As I expected, my Fool colleague Matt Koppenheffer raises excellent points in his defense of private equity. These battles are never easy, nor do they come with clear-cut answers.
I agree that private equity is helpful in streamlining lumbering companies. Take a look at Wilbur Ross. Using private equity capital, he was able to rejuvenate the U.S. steel industry and headed the merger that created Arcelor Mittal
The concern is that private equity players will get too aggressive and focus on "quick flips." An example is the buyout of Hertz
So how much restructuring is possible in such a limited amount of time? It seems like there was mostly financial engineering, not a broad vision to improve the competitiveness of Hertz.
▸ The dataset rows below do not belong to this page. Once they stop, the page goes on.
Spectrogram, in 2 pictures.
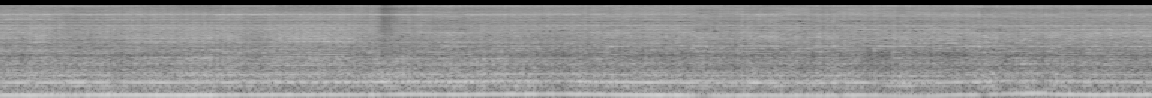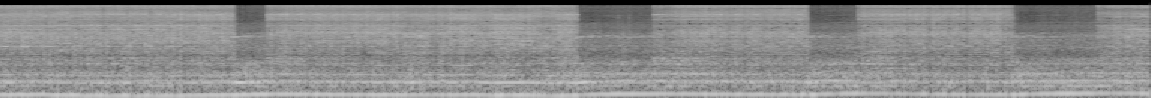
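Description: Rotary carving tool with a cylindrical diamond burr grinding wet fire agate: a steady motor hum under a high, gritty grinding hiss. The grinding drops away briefly a few times near the end.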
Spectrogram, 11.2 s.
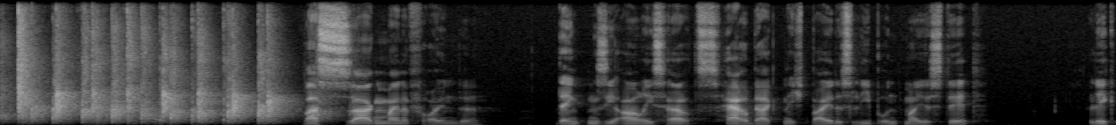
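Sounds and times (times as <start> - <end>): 
applause, hands clapping: 0.0 - 3.4
speech: 3.0 - 4.9, 5.6 - 9.8, 10.9 - 11.1.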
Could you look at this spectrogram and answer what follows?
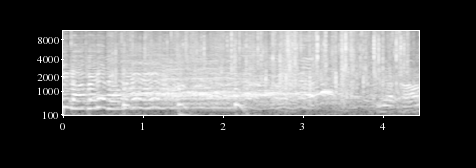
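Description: An audience claps along in rhythm at a Meldi Ma mandvi devotional gathering, the steady clapping and crowd noise blending with loud amplified singing and voices throughout.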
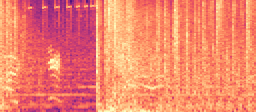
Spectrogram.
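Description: A heavy explosion booms.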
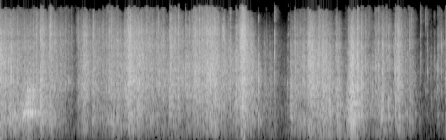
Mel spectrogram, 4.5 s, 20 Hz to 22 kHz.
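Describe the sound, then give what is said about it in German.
Baking paper crinkles and rustles as it is pressed into a round springform pan to make a Nutella cake, a continuous bright crackling with irregular bursts and a few short pauses, fairly loud and with no voices. “Zuerst heizst du den Backofen auf 160 Grad Umluft vor und reißt die Springform mit Backpapier aus.”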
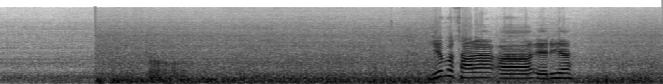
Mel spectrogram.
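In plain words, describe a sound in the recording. Wind rushes loudly past a speeding motorcycle.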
With billions flooding into private equity firms, there will be lots of pressure to get competitive returns. Keep in mind that private equity firms raised $215 billion last year, and it looks like the amount could be $400 billion this year. The influx of capital could lead to paying too much for deals. Just this week, Goldman Sachs
Perhaps the telltale sign for investors is that mega-private equity firms are thinking of cashing out. Back in February, Fortress Investment Group
Fool contributor Tom Taulli, author of The Complete M&A Handbook, does not own shares mentioned in this article. He is ranked 1,898 out of 28,990 rated investors in Motley Fool CAPS. The Fool has a disclosure policy.